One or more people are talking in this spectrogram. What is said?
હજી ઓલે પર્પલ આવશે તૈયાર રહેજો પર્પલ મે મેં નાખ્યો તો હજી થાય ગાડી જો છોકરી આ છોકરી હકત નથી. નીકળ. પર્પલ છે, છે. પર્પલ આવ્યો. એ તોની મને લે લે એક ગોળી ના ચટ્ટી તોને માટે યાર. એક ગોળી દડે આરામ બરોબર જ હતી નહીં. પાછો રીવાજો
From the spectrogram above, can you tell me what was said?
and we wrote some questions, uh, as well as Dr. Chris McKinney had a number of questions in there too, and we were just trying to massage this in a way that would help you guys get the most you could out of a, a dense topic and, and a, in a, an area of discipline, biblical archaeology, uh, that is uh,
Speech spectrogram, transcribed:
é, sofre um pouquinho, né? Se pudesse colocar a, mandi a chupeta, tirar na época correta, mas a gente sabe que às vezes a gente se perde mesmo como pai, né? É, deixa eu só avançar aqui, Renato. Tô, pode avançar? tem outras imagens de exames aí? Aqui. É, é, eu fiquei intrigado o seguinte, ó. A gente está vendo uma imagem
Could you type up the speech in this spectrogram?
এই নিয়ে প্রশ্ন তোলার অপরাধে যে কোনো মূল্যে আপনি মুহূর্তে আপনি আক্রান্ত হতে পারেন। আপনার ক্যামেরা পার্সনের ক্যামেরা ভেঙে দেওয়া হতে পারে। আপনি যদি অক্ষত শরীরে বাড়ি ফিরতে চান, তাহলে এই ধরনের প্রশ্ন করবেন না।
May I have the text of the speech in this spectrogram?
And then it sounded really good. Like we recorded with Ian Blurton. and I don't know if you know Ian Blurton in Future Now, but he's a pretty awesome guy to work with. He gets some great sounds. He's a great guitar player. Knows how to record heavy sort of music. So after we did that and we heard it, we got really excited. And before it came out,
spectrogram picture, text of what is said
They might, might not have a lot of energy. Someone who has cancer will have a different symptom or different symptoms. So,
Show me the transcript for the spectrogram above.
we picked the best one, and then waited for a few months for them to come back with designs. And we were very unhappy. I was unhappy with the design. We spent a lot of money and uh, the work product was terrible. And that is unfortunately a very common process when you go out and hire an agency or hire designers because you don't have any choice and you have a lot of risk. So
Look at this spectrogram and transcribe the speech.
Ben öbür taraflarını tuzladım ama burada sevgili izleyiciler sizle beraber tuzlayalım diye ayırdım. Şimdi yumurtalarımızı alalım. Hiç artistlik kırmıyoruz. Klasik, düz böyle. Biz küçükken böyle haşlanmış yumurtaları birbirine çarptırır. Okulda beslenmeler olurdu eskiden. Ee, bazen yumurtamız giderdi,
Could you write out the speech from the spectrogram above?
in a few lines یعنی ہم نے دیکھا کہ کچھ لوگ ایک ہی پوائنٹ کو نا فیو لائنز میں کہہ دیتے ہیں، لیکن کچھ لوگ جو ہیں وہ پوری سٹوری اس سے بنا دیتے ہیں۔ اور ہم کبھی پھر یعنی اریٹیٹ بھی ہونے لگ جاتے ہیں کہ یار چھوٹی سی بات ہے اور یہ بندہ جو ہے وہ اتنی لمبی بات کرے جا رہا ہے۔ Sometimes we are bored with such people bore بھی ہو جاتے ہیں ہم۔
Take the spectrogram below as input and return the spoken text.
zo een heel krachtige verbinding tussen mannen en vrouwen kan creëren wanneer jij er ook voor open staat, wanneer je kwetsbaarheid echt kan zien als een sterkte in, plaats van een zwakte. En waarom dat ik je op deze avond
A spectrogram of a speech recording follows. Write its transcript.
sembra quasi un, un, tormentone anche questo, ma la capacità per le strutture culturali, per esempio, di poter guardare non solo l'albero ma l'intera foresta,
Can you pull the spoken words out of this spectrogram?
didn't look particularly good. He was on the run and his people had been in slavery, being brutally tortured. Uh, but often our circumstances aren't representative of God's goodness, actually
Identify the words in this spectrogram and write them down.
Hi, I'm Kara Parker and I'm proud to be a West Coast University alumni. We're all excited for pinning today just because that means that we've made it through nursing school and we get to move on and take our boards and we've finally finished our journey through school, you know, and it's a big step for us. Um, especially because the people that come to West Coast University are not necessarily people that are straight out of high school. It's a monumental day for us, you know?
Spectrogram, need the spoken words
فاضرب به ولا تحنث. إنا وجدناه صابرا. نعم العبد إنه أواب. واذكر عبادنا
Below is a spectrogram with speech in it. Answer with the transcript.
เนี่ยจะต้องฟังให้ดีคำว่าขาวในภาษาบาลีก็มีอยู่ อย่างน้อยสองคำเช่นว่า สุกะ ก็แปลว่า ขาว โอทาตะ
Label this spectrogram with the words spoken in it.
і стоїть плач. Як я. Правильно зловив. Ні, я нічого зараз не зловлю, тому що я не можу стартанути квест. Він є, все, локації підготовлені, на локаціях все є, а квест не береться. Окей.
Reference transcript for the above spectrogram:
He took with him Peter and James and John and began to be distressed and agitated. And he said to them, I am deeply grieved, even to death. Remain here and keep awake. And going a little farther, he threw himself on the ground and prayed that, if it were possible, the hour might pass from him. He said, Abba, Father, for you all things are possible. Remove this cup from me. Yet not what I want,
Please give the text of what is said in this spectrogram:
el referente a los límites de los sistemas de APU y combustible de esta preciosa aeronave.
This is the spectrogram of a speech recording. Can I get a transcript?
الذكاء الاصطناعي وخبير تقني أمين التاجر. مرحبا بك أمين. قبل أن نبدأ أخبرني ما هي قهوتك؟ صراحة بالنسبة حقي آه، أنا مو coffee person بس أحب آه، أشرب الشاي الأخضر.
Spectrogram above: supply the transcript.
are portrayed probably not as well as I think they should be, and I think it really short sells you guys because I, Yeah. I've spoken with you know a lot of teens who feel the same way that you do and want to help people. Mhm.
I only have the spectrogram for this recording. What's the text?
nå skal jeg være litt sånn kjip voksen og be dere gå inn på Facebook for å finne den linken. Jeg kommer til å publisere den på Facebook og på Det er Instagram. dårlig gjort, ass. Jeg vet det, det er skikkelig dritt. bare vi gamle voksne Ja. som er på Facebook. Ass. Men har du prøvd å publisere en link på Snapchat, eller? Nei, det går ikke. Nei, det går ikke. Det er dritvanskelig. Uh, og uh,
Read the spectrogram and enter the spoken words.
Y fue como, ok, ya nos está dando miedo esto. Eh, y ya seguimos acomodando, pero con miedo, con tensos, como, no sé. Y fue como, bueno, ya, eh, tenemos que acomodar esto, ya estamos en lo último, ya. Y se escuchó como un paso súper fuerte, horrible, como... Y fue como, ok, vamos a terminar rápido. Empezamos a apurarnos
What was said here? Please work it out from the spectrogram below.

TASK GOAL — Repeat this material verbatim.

ANSWER SPACE —
One or more people are talking in this spectrogram. What is said?
હજી ઓલે પર્પલ આવશે તૈયાર રહેજો પર્પલ મે મેં નાખ્યો તો હજી થાય ગાડી જો છોકરી આ છોકરી હકત નથી. નીકળ. પર્પલ છે, છે. પર્પલ આવ્યો. એ તોની મને લે લે એક ગોળી ના ચટ્ટી તોને માટે યાર. એક ગોળી દડે આરામ બરોબર જ હતી નહીં. પાછો રીવાજો
From the spectrogram above, can you tell me what was said?
and we wrote some questions, uh, as well as Dr. Chris McKinney had a number of questions in there too, and we were just trying to massage this in a way that would help you guys get the most you could out of a, a dense topic and, and a, in a, an area of discipline, biblical archaeology, uh, that is uh,
Speech spectrogram, transcribed:
é, sofre um pouquinho, né? Se pudesse colocar a, mandi a chupeta, tirar na época correta, mas a gente sabe que às vezes a gente se perde mesmo como pai, né? É, deixa eu só avançar aqui, Renato. Tô, pode avançar? tem outras imagens de exames aí? Aqui. É, é, eu fiquei intrigado o seguinte, ó. A gente está vendo uma imagem
Could you type up the speech in this spectrogram?
এই নিয়ে প্রশ্ন তোলার অপরাধে যে কোনো মূল্যে আপনি মুহূর্তে আপনি আক্রান্ত হতে পারেন। আপনার ক্যামেরা পার্সনের ক্যামেরা ভেঙে দেওয়া হতে পারে। আপনি যদি অক্ষত শরীরে বাড়ি ফিরতে চান, তাহলে এই ধরনের প্রশ্ন করবেন না।
May I have the text of the speech in this spectrogram?
And then it sounded really good. Like we recorded with Ian Blurton. and I don't know if you know Ian Blurton in Future Now, but he's a pretty awesome guy to work with. He gets some great sounds. He's a great guitar player. Knows how to record heavy sort of music. So after we did that and we heard it, we got really excited. And before it came out,
spectrogram picture, text of what is said
They might, might not have a lot of energy. Someone who has cancer will have a different symptom or different symptoms. So,
Show me the transcript for the spectrogram above.
we picked the best one, and then waited for a few months for them to come back with designs. And we were very unhappy. I was unhappy with the design. We spent a lot of money and uh, the work product was terrible. And that is unfortunately a very common process when you go out and hire an agency or hire designers because you don't have any choice and you have a lot of risk. So
Look at this spectrogram and transcribe the speech.
Ben öbür taraflarını tuzladım ama burada sevgili izleyiciler sizle beraber tuzlayalım diye ayırdım. Şimdi yumurtalarımızı alalım. Hiç artistlik kırmıyoruz. Klasik, düz böyle. Biz küçükken böyle haşlanmış yumurtaları birbirine çarptırır. Okulda beslenmeler olurdu eskiden. Ee, bazen yumurtamız giderdi,
Could you write out the speech from the spectrogram above?
in a few lines یعنی ہم نے دیکھا کہ کچھ لوگ ایک ہی پوائنٹ کو نا فیو لائنز میں کہہ دیتے ہیں، لیکن کچھ لوگ جو ہیں وہ پوری سٹوری اس سے بنا دیتے ہیں۔ اور ہم کبھی پھر یعنی اریٹیٹ بھی ہونے لگ جاتے ہیں کہ یار چھوٹی سی بات ہے اور یہ بندہ جو ہے وہ اتنی لمبی بات کرے جا رہا ہے۔ Sometimes we are bored with such people bore بھی ہو جاتے ہیں ہم۔
Take the spectrogram below as input and return the spoken text.
zo een heel krachtige verbinding tussen mannen en vrouwen kan creëren wanneer jij er ook voor open staat, wanneer je kwetsbaarheid echt kan zien als een sterkte in, plaats van een zwakte. En waarom dat ik je op deze avond
A spectrogram of a speech recording follows. Write its transcript.
sembra quasi un, un, tormentone anche questo, ma la capacità per le strutture culturali, per esempio, di poter guardare non solo l'albero ma l'intera foresta,
Can you pull the spoken words out of this spectrogram?
didn't look particularly good. He was on the run and his people had been in slavery, being brutally tortured. Uh, but often our circumstances aren't representative of God's goodness, actually
Identify the words in this spectrogram and write them down.
Hi, I'm Kara Parker and I'm proud to be a West Coast University alumni. We're all excited for pinning today just because that means that we've made it through nursing school and we get to move on and take our boards and we've finally finished our journey through school, you know, and it's a big step for us. Um, especially because the people that come to West Coast University are not necessarily people that are straight out of high school. It's a monumental day for us, you know?
Spectrogram, need the spoken words
فاضرب به ولا تحنث. إنا وجدناه صابرا. نعم العبد إنه أواب. واذكر عبادنا
Below is a spectrogram with speech in it. Answer with the transcript.
เนี่ยจะต้องฟังให้ดีคำว่าขาวในภาษาบาลีก็มีอยู่ อย่างน้อยสองคำเช่นว่า สุกะ ก็แปลว่า ขาว โอทาตะ
Label this spectrogram with the words spoken in it.
і стоїть плач. Як я. Правильно зловив. Ні, я нічого зараз не зловлю, тому що я не можу стартанути квест. Він є, все, локації підготовлені, на локаціях все є, а квест не береться. Окей.
Reference transcript for the above spectrogram:
He took with him Peter and James and John and began to be distressed and agitated. And he said to them, I am deeply grieved, even to death. Remain here and keep awake. And going a little farther, he threw himself on the ground and prayed that, if it were possible, the hour might pass from him. He said, Abba, Father, for you all things are possible. Remove this cup from me. Yet not what I want,
Please give the text of what is said in this spectrogram:
el referente a los límites de los sistemas de APU y combustible de esta preciosa aeronave.
This is the spectrogram of a speech recording. Can I get a transcript?
الذكاء الاصطناعي وخبير تقني أمين التاجر. مرحبا بك أمين. قبل أن نبدأ أخبرني ما هي قهوتك؟ صراحة بالنسبة حقي آه، أنا مو coffee person بس أحب آه، أشرب الشاي الأخضر.
Spectrogram above: supply the transcript.
are portrayed probably not as well as I think they should be, and I think it really short sells you guys because I, Yeah. I've spoken with you know a lot of teens who feel the same way that you do and want to help people. Mhm.
I only have the spectrogram for this recording. What's the text?
nå skal jeg være litt sånn kjip voksen og be dere gå inn på Facebook for å finne den linken. Jeg kommer til å publisere den på Facebook og på Det er Instagram. dårlig gjort, ass. Jeg vet det, det er skikkelig dritt. bare vi gamle voksne Ja. som er på Facebook. Ass. Men har du prøvd å publisere en link på Snapchat, eller? Nei, det går ikke. Nei, det går ikke. Det er dritvanskelig. Uh, og uh,
Read the spectrogram and enter the spoken words.
Y fue como, ok, ya nos está dando miedo esto. Eh, y ya seguimos acomodando, pero con miedo, con tensos, como, no sé. Y fue como, bueno, ya, eh, tenemos que acomodar esto, ya estamos en lo último, ya. Y se escuchó como un paso súper fuerte, horrible, como... Y fue como, ok, vamos a terminar rápido. Empezamos a apurarnos
What was said here? Please work it out from the spectrogram below.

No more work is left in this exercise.